California Governor Jerry Brown imposed mandatory statewide water restrictions on Wednesday for the first time in the state’s history, responding to a four-year drought that shows no signs of easing. Cities and towns must slash their water use by 25 percent, though the mandatory cuts will not extend to farms.
"It's a different world," Brown told news media during an inspection of much-lower-than-normal snowpack in the Sierra Nevada mountains Wednesday. "We have to act differently." (Learn how California's snows have failed.)
California is suffering through its worst drought in recorded history. According to NASA, groundwater is at its lowest level in 65 years and many reservoirs are at record lows.
The new restrictions had seemed “inevitable,” says Tom Painter, a snow scientist with NASA's Jet Propulsion Laboratory in Pasadena, California. “This year was one of the worst on record for snow accumulation in the state.”
This year’s snowpack was just 40 percent of last year’s peak, even though last year already had one of the lowest snowpacks on record, Painter says. That’s a problem because the state gets the majority of its surface water from snow that accumulates in the mountains and then melts to fill rivers and reservoirs in the spring and summer.
Brown’s new rules will require cities to stop watering grass along medians. Golf courses, cemeteries, and other large expanses of turf will also have to slash their water use. A new program will offer rebates to replace old appliances with more water-efficient ones. And Brown announced a goal for some 50 million square feet of lawn to be replaced with drought-tolerant plants.
New construction will require drip irrigation, which uses much less water than traditional sprinklers. Water agencies are also being asked to adjust their pricing models to encourage conservation.

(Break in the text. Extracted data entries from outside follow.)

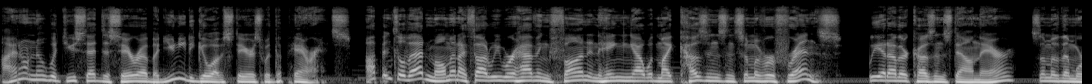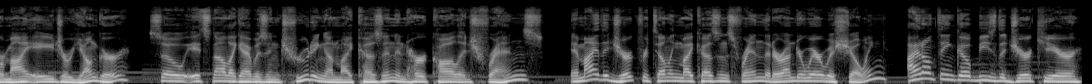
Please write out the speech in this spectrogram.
I don't know what you said to Sarah, but you need to go upstairs with the parents. Up until that moment, I thought we were having fun and hanging out with my cousins and some of her friends. We had other cousins down there. Some of them were my age or younger, so it's not like I was intruding on my cousin and her college friends. Am I the jerk for telling my cousin's friend that her underwear was showing? I don't think OP's the jerk here.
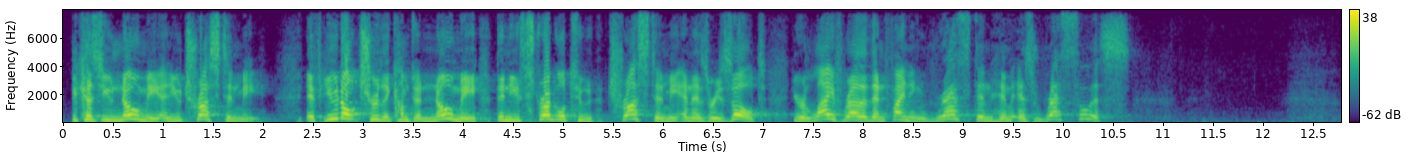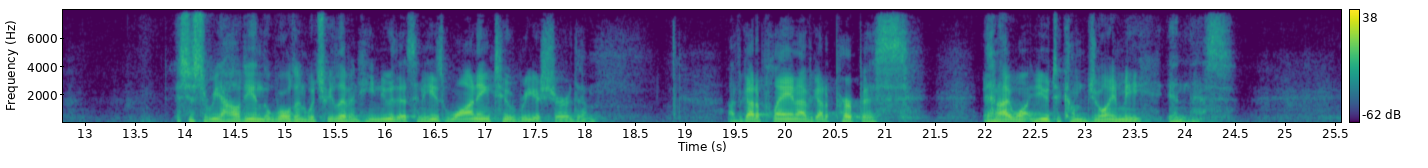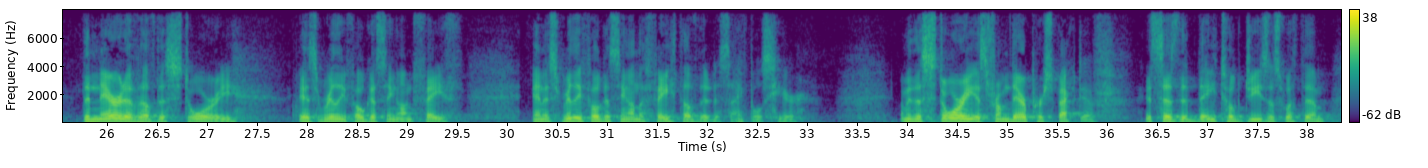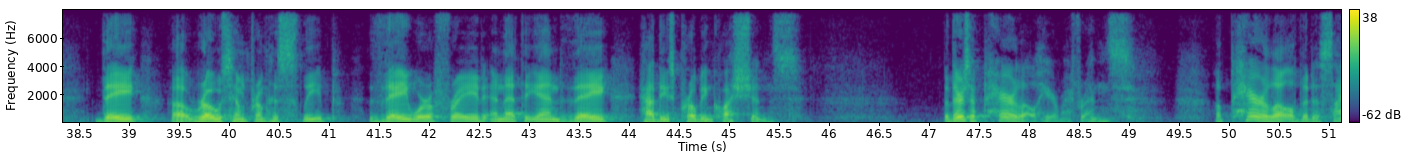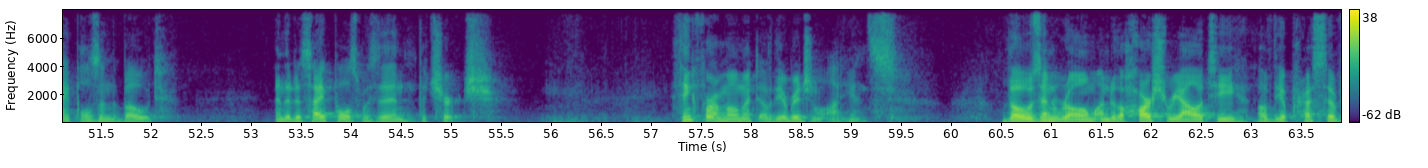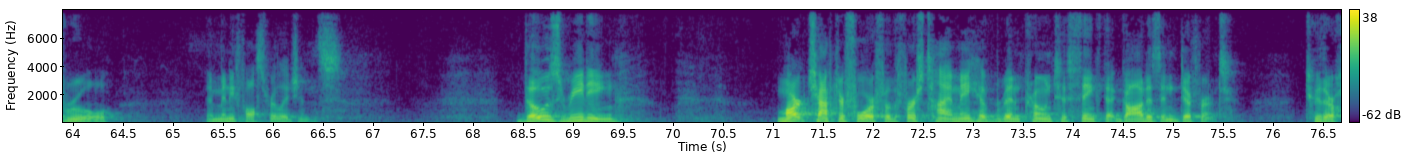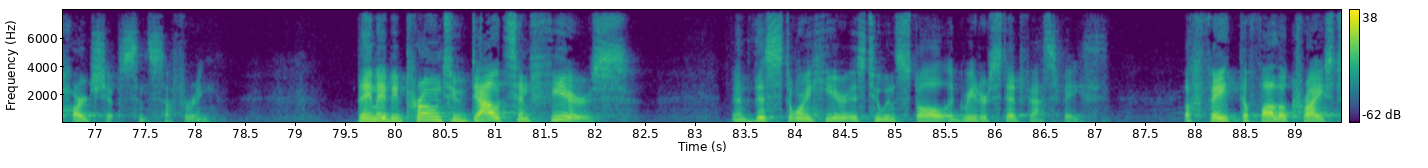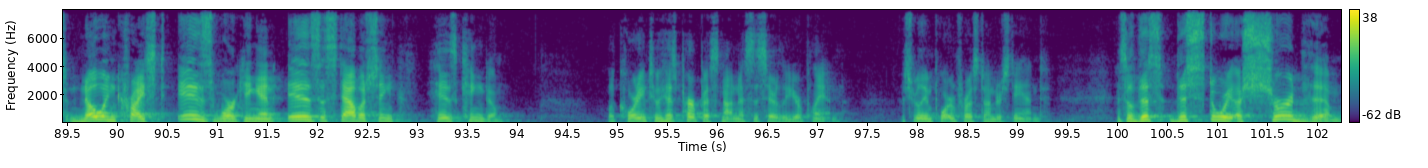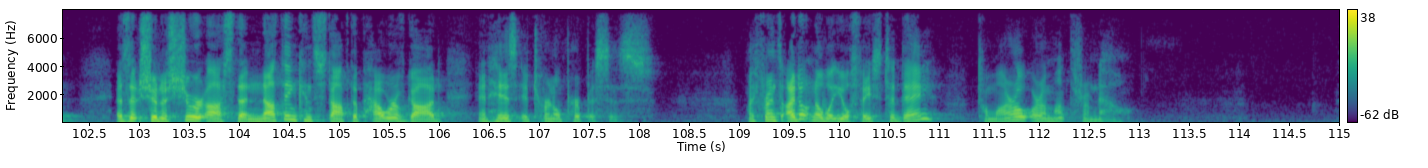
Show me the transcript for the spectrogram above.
because you know me and you trust in me. If you don't truly come to know me, then you struggle to trust in me, and as a result, your life, rather than finding rest in him, is restless. It's just a reality in the world in which we live, and he knew this, and he's wanting to reassure them. I've got a plan, I've got a purpose, and I want you to come join me in this. The narrative of this story is really focusing on faith, and it's really focusing on the faith of the disciples here. I mean, the story is from their perspective. It says that they took Jesus with them, they uh, rose him from his sleep they were afraid, and at the end, they had these probing questions. But there's a parallel here, my friends a parallel of the disciples in the boat and the disciples within the church. Think for a moment of the original audience. Those in Rome under the harsh reality of the oppressive rule and many false religions. Those reading Mark chapter 4, for the first time, may have been prone to think that God is indifferent to their hardships and suffering. They may be prone to doubts and fears. And this story here is to install a greater steadfast faith a faith to follow Christ, knowing Christ is working and is establishing his kingdom according to his purpose, not necessarily your plan. It's really important for us to understand. And so this, this story assured them, as it should assure us, that nothing can stop the power of God and his eternal purposes. My friends, I don't know what you'll face today, tomorrow, or a month from now.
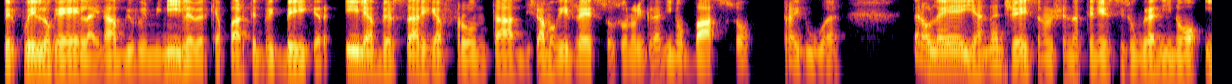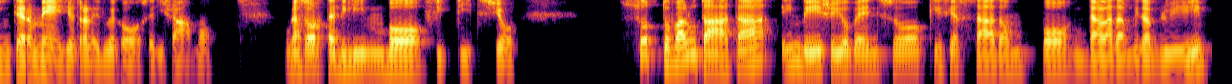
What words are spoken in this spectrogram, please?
per quello che è l'IW femminile, perché a parte Britt Baker e le avversari che affronta, diciamo che il resto sono il gradino basso tra i due. Però lei Anna Jay stanno riuscendo a tenersi su un gradino intermedio tra le due cose, diciamo. Una sorta di limbo fittizio. Sottovalutata, invece, io penso che sia stata un po' dalla WWE,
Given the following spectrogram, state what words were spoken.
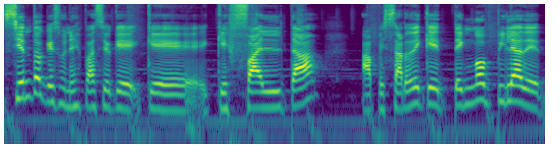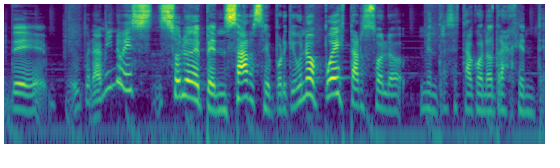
Siento que es un espacio que, que, que falta, a pesar de que tengo pila de, de... Para mí no es solo de pensarse, porque uno puede estar solo mientras está con otra gente,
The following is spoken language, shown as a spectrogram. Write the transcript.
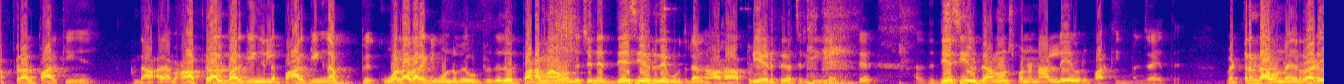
ஆப்டரால் பார்க்கிங்கு அந்த ஆப்டரால் பார்க்கிங் இல்லை பார்க்கிங்னா இப்போ கொலை வரைக்கும் கொண்டு போய் விட்டுருது. இது ஒரு படமாக வந்துச்சு. நேத்து தேசிய விருதே கொடுத்துட்டாங்க. ஆஹா அப்படியே எடுத்து வச்சிருக்கீங்களே அப்படின்ட்டு. அந்த தேசிய விருது அனௌன்ஸ் பண்ண நாள்லேயே ஒரு பார்க்கிங் பஞ்சாயத்து. வெட்டரண்டா உன்னை இருறா டே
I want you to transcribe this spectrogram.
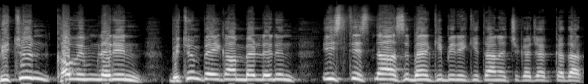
bütün kavimlerin, bütün peygamberlerin istisnası belki bir iki tane çıkacak kadar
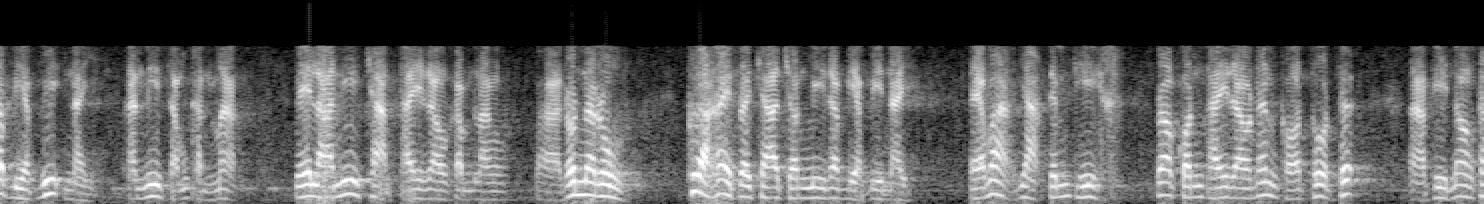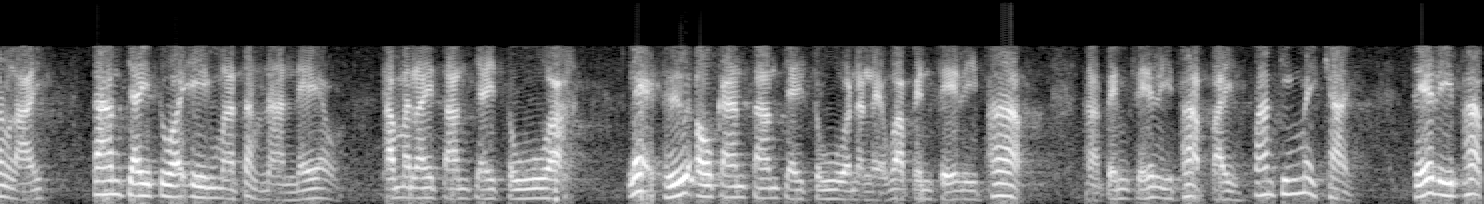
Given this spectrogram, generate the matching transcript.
ระเบียบวินัยอันนี้สำคัญมาก เวลานี้ชาติไทยเรากำลังรณรงค์เพื่อให้ประชาชนมีระเบียบวินัย แต่ว่าอยากเต็มที เพราะคนไทยเรานั่นขอโทษเถอะพี่น้องทั้งหลาย ตามใจตัวเองมาตั้งนานแล้วทำอะไรตามใจตัว และถือเอาการตามใจตัวนั่นแหละว่าเป็นเสรีภาพเป็นเสรีภาพไป ความจริงไม่ใช่ เสรีภาพ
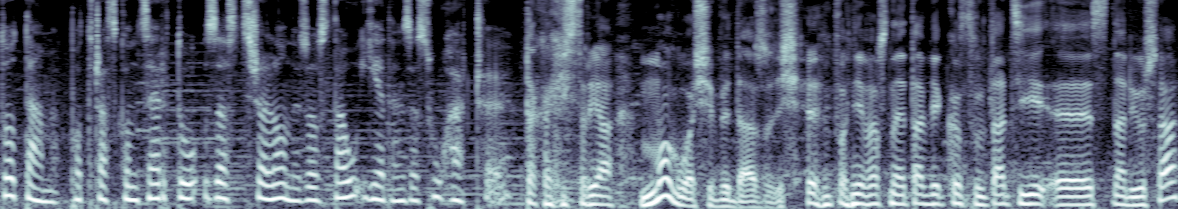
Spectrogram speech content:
To tam podczas koncertu zastrzelony został jeden ze słuchaczy. Taka historia mogła się wydarzyć, ponieważ na etapie konsultacji e, scenariusza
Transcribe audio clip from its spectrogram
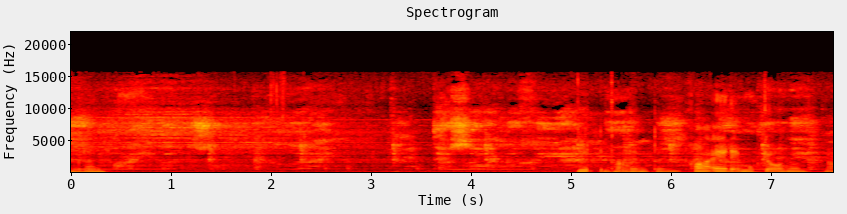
đây nhích điện thoại lên tới tí. Khó e để một chỗ thôi. Đó.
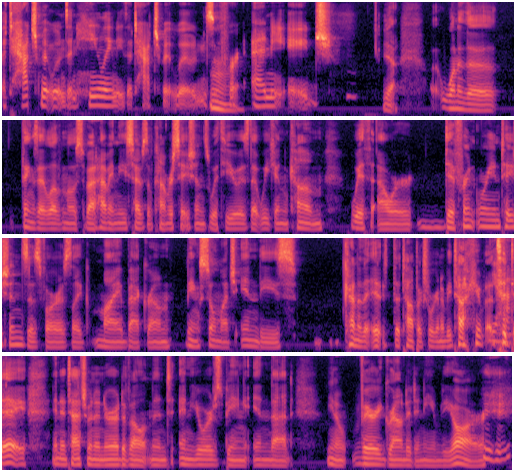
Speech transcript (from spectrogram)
attachment wounds and healing these attachment wounds for any age Yeah. One of the things I love most about having these types of conversations with you is that we can come with our different orientations as far as like my background being so much in these kind of the, the topics we're going to be talking about Yeah. today in attachment and neurodevelopment and yours being in that you know very grounded in EMDR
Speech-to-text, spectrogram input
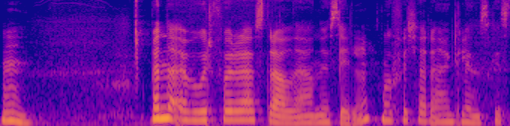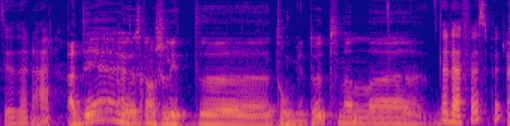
Mm. Men eh, hvorfor Australia og New Zealand? Hvorfor kjøre kliniske studier der? Ja, det høres kanskje litt uh, tungvint ut, men uh, Det er derfor jeg spør.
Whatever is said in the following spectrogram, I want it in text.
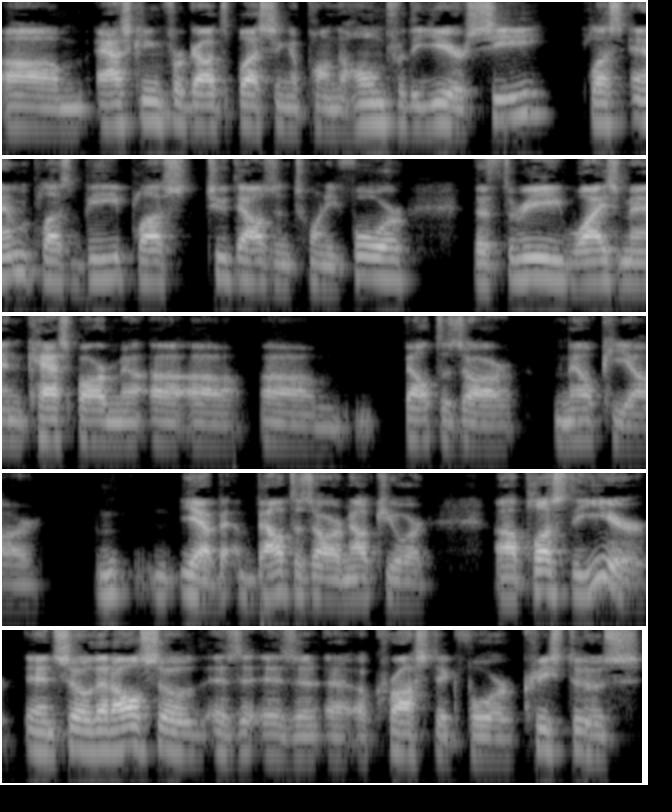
um, asking for God's blessing upon the home for the year. C plus M plus B plus 2024. The three wise men, Caspar, uh, uh, um, Balthazar, Melchior, yeah, Balthazar, Melchior, uh, plus the year. And so that also is, is a, a acrostic for Christus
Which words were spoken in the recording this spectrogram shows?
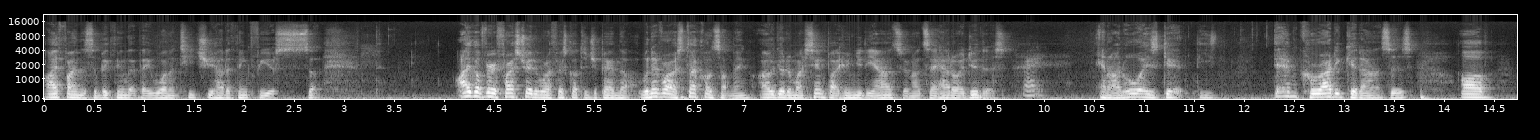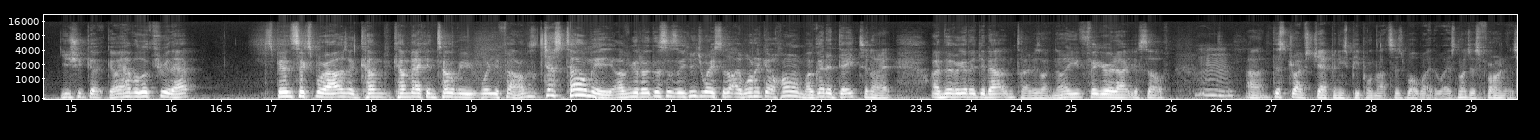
I find this a big thing that they want to teach you how to think for yourself. I got very frustrated when I first got to Japan that whenever I was stuck on something, I would go to my senpai who knew the answer and I'd say, How do I do this? Right. And I'd always get these damn Karate Kid answers of, You should go, go have a look through that, spend six more hours and come come back and tell me what you found. Like, Just tell me. I'm gonna. This is a huge waste of. Time. I want to go home. I've got a date tonight. I'm never gonna get out in time. He's like, no, you figure it out yourself. Uh, this drives Japanese people nuts as well. By the way, it's not just foreigners.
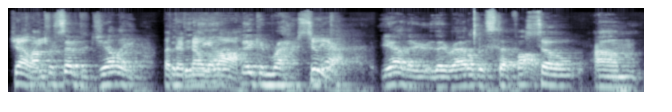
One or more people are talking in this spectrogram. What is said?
jelly, contraceptive jelly, but, but they know the law. They can rattle. Yeah, yeah, they they rattle this stuff off. So. um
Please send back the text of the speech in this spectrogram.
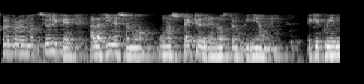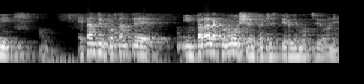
con le proprie emozioni che alla fine sono uno specchio delle nostre opinioni e che quindi è tanto importante imparare a conoscere per gestire le emozioni.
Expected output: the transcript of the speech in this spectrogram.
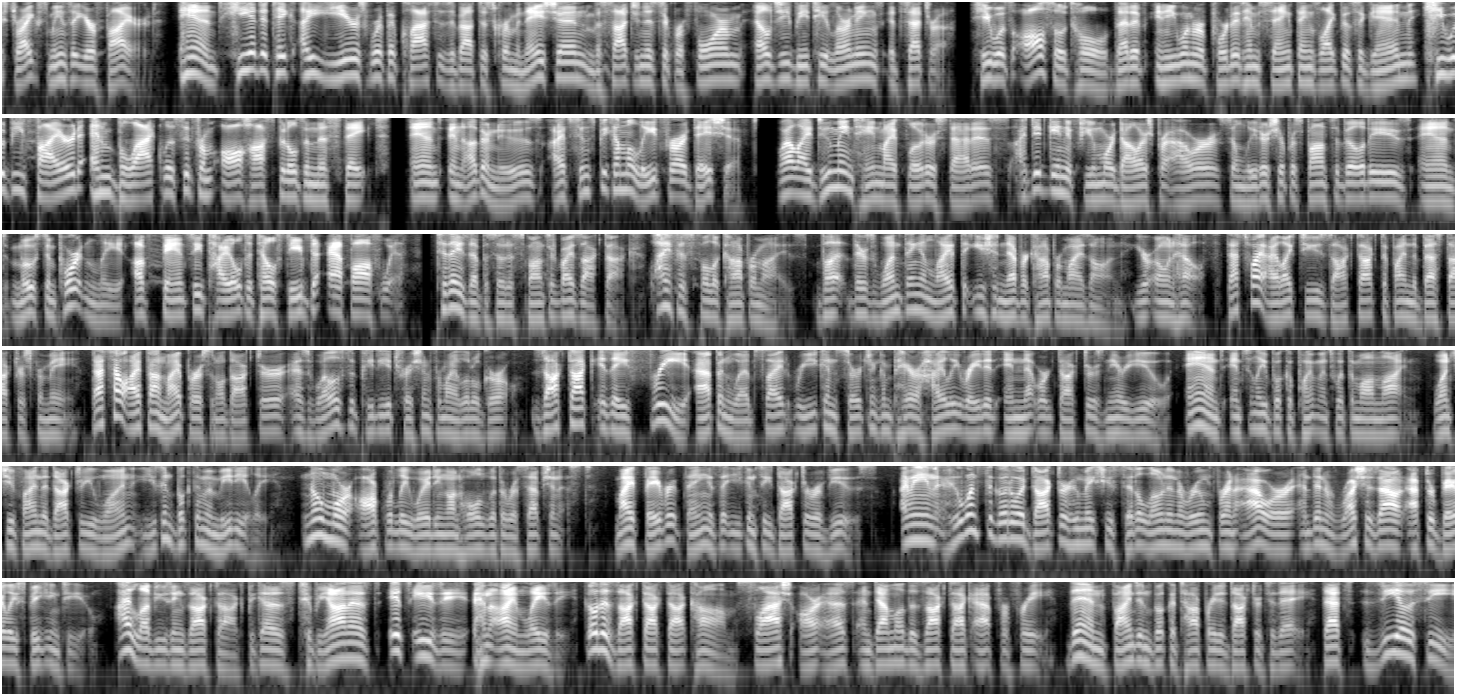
strikes means that you're fired. And he had to take a year's worth of classes about discrimination, misogynistic reform, LGBT learnings, etc. He was also told that if anyone reported him saying things like this again, he would be fired and blacklisted from all hospitals in this state. And in other news, I've since become a lead for our day shift. While I do maintain my floater status, I did gain a few more dollars per hour, some leadership responsibilities, and most importantly, a fancy title to tell Steve to F off with. Today's episode is sponsored by ZocDoc. Life is full of compromise, but there's one thing in life that you should never compromise on your own health. That's why I like to use ZocDoc to find the best doctors for me. That's how I found my personal doctor, as well as the pediatrician for my little girl. ZocDoc is a free app and website where you can search and compare highly rated in network doctors near you and instantly book appointments with them online. Once you find the doctor you want, you can book them immediately. No more awkwardly waiting on hold with a receptionist. My favorite thing is that you can see doctor reviews. I mean, who wants to go to a doctor who makes you sit alone in a room for an hour and then rushes out after barely speaking to you? I love using ZocDoc because, to be honest, it's easy and I'm lazy. Go to ZocDoc.com slash RS and download the ZocDoc app for free. Then find and book a top-rated doctor today. That's ZocDoc.com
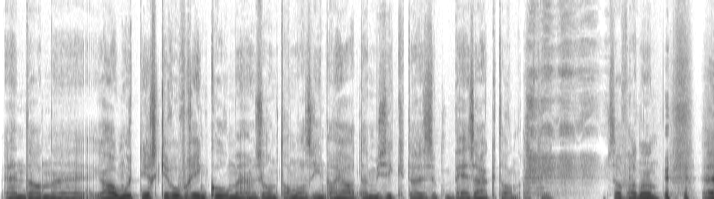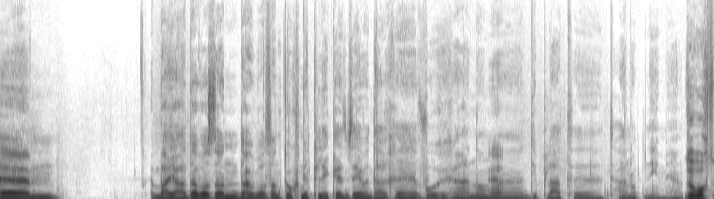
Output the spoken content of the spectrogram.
En dan, eh, ja, we moeten eerst keer overeenkomen en we zullen het dan wel zien. Ah ja, dat muziek, dat is een bijzaak dan. Oké, zo van dan. Ehm, maar ja, dat was, dan, dat was dan toch een klik en zijn we daarvoor voor gegaan om Ja. eh, die plaat eh, te gaan opnemen. Ja. Er wordt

The mandatory cuts will not extend to farms, which use about 80 percent of the state’s water. Instead, farms are being asked to improve their reporting of water use, so regulators can help reduce waste. The exemption for farmers led some Twitter users to complain:
Brown says the measures are expected to save 1.5 million acre-feet of water over the next nine months.